= Beginning of Section =

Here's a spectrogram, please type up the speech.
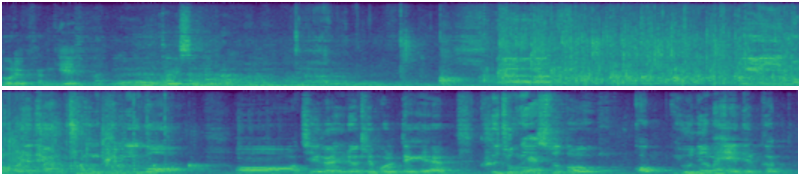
노력한 게 에, 되겠습니다. 어, 이게 이 논문에 대한 종평이고 어, 제가 이렇게 볼 때에 그 중에서도 꼭 유념해야 될 것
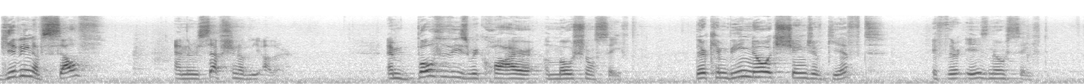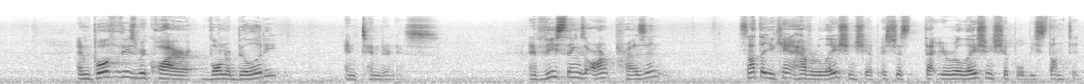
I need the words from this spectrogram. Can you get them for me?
giving of self and the reception of the other. And both of these require emotional safety. There can be no exchange of gift if there is no safety. And both of these require vulnerability and tenderness. And if these things aren't present, it's not that you can't have a relationship, it's just that your relationship will be stunted.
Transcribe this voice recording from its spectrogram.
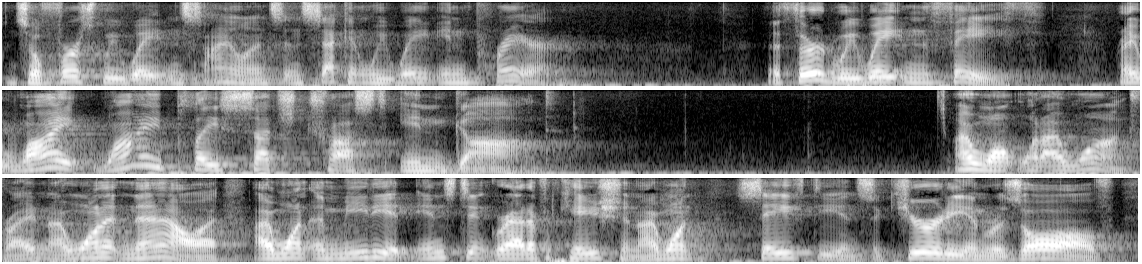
And so, first, we wait in silence, and second, we wait in prayer. The third, we wait in faith. Right? Why, why place such trust in God? I want what I want, right? And I want it now. I, I want immediate, instant gratification. I want safety and security and resolve.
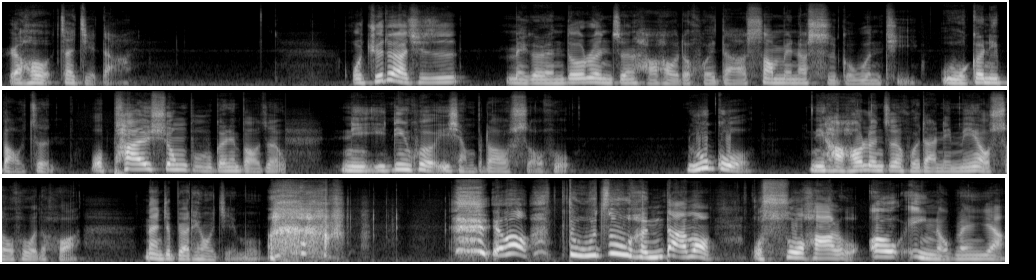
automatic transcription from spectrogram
然后再解答。我觉得啊，其实每个人都认真好好的回答上面那十个问题，我跟你保证，我拍胸脯跟你保证，你一定会有意想不到的收获。如果你好好认真回答，你没有收获的话，那你就不要听我节目。有没有赌注很大？有我说哈了，我 all in 了。我跟你讲，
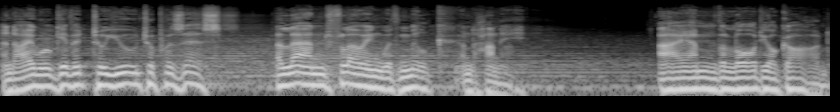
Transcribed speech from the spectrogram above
and I will give it to you to possess, a land flowing with milk and honey. I am the Lord your God,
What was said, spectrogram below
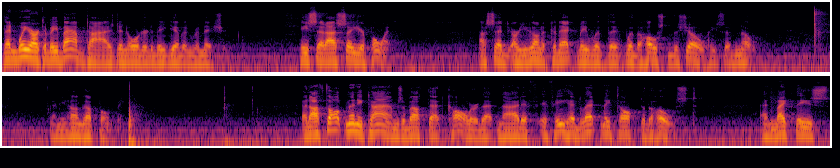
then we are to be baptized in order to be given remission. He said, I see your point. I said, Are you going to connect me with the, with the host of the show? He said, No. And he hung up on me. And I've thought many times about that caller that night. If, if he had let me talk to the host and make these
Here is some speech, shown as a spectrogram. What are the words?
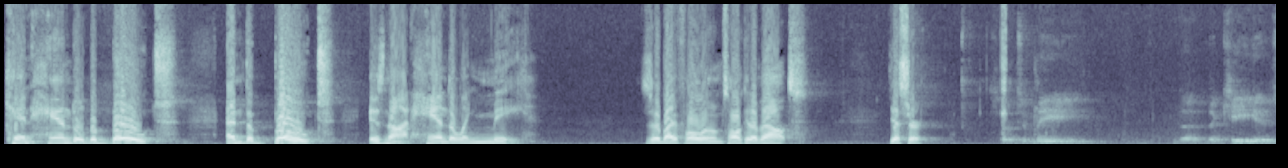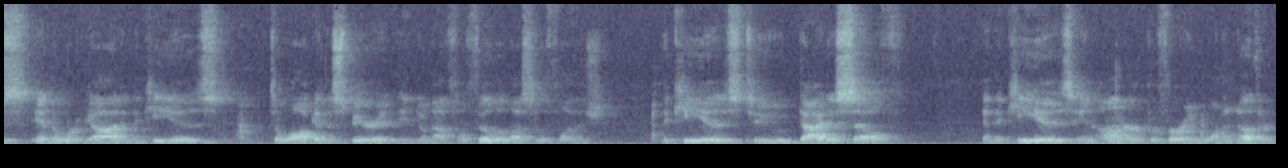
can handle the boat and the boat is not handling me. Does everybody follow what I'm talking about? Yes, sir. So to me, the, the key is in the Word of God, and the key is to walk in the Spirit, and you'll not fulfill the lust of the flesh. The key is to die to self, and the key is in honor, preferring one another.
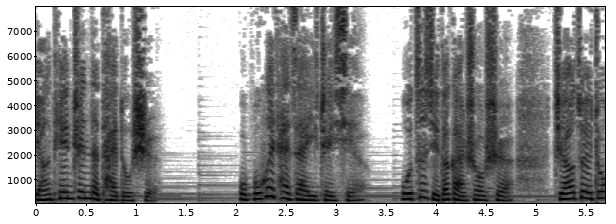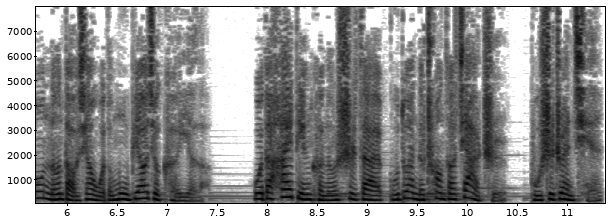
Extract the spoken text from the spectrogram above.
杨天真的态度是：我不会太在意这些，我自己的感受是，只要最终能导向我的目标就可以了。我的嗨点可能是在不断的创造价值，不是赚钱。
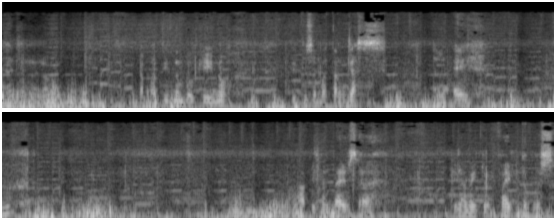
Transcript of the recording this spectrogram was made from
Ano, kapatid ng volcano dito sa Batangas. Ala eh. Malapit na tayo sa kilometer 5 tapos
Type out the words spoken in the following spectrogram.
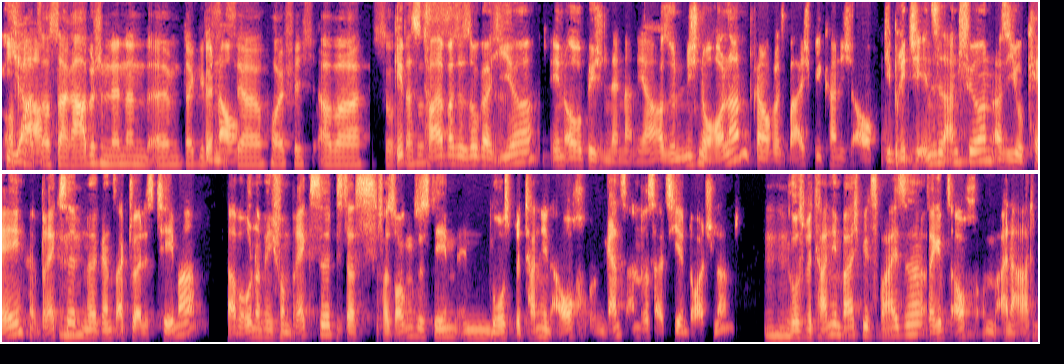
oftmals ja. aus arabischen Ländern, ähm, da gibt genau. es ja häufig, aber so. Gibt es teilweise sogar hier in europäischen Ländern, ja. Also nicht nur Holland, kann auch als Beispiel kann ich auch die britische Insel anführen, also UK, Brexit, mhm. ne, ganz aktuelles Thema. Aber unabhängig vom Brexit ist das Versorgungssystem in Großbritannien auch ein ganz anderes als hier in Deutschland. Mhm. In Großbritannien beispielsweise, da gibt es auch eine Art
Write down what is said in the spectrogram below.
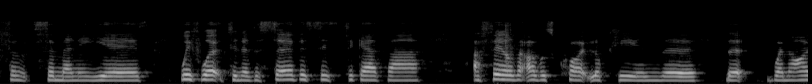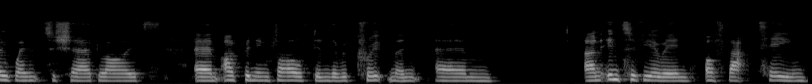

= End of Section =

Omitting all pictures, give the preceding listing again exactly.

• [Reply]
Here's a spectrogram, please type up the speech.
노력한 게 에, 되겠습니다. 어, 이게 이 논문에 대한 종평이고 어, 제가 이렇게 볼 때에 그 중에서도 꼭 유념해야 될 것
I need the words from this spectrogram. Can you get them for me?
giving of self and the reception of the other. And both of these require emotional safety. There can be no exchange of gift if there is no safety. And both of these require vulnerability and tenderness. And if these things aren't present, it's not that you can't have a relationship, it's just that your relationship will be stunted.
Transcribe this voice recording from its spectrogram.
And so, first, we wait in silence, and second, we wait in prayer. The third, we wait in faith. Right? Why, why place such trust in God? I want what I want, right? And I want it now. I, I want immediate, instant gratification. I want safety and security and resolve.
automatic transcription from spectrogram
然后再解答。我觉得啊，其实每个人都认真好好的回答上面那十个问题，我跟你保证，我拍胸脯跟你保证，你一定会有意想不到的收获。如果你好好认真回答，你没有收获的话，那你就不要听我节目。有没有赌注很大？有我说哈了，我 all in 了。我跟你讲，
Transcribed speech from the spectrogram above
and I will give it to you to possess, a land flowing with milk and honey. I am the Lord your God,
What was said, spectrogram below
then we are to be baptized in order to be given remission. He said, I see your point. I said, Are you going to connect me with the, with the host of the show? He said, No. And he hung up on me. And I've thought many times about that caller that night. If, if he had let me talk to the host and make these
Here is some speech, shown as a spectrogram. What are the words?
can handle the boat and the boat is not handling me. Does everybody follow what I'm talking about? Yes, sir. So to me, the, the key is in the Word of God, and the key is to walk in the Spirit, and you'll not fulfill the lust of the flesh. The key is to die to self, and the key is in honor, preferring one another.
Extract the spoken text from the spectrogram above.
杨天真的态度是：我不会太在意这些，我自己的感受是，只要最终能导向我的目标就可以了。我的嗨点可能是在不断的创造价值，不是赚钱。
Transcript of the recording this spectrogram was made from
Ano, kapatid ng volcano dito sa Batangas. Ala eh. Malapit na tayo sa kilometer 5 tapos
Type out the words spoken in the following spectrogram.
oftmals ja. aus arabischen Ländern, ähm, da gibt genau. es ja häufig, aber so. Gibt es teilweise sogar hier in europäischen Ländern, ja. Also nicht nur Holland, kann auch als Beispiel kann ich auch die britische Insel anführen, also UK, Brexit, mhm. ne, ganz aktuelles Thema. Aber unabhängig vom Brexit ist das Versorgungssystem in Großbritannien auch ein ganz anderes als hier in Deutschland. Mhm. In Großbritannien beispielsweise, da gibt es auch eine Art
Write down what is said in the spectrogram below.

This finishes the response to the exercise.